This style of geared drill was commonly referred to as an egg-beater drill and was first patented in 1838. During the late 19th century these drills became more common due to the development of mass production. Users also began to mount the drill onto a frame. This allowed greater control over the drill and removed the need to be holding it in both hands. This gave the operater greater control over the item to be drilled. The drill could be easily removed when required.
This item is an example of a domestic woodworking tool commonly used before the widespread use of power tools. The construction of the basic wooden frame also demonstrates the ingenuity of early pioneers and tradesmen in adapting tools to suit their own needs.

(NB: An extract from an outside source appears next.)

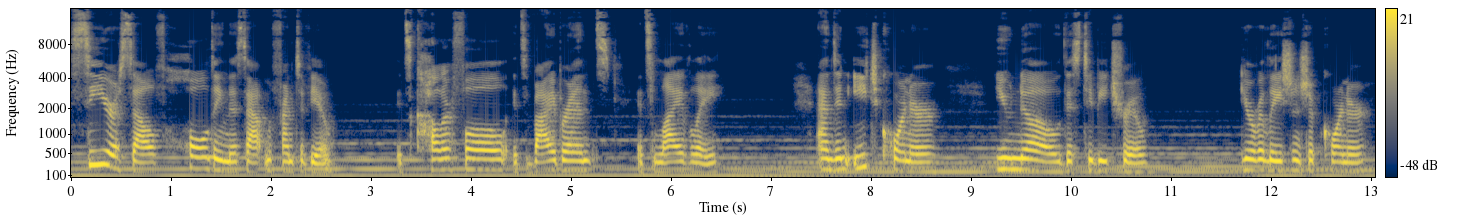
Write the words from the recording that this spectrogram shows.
See yourself holding this out in front of you. It's colorful, it's vibrant, it's lively. And in each corner, you know this to be true. Your relationship corner,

A metal hand drill which has been mounted on to an improvised wooden stand.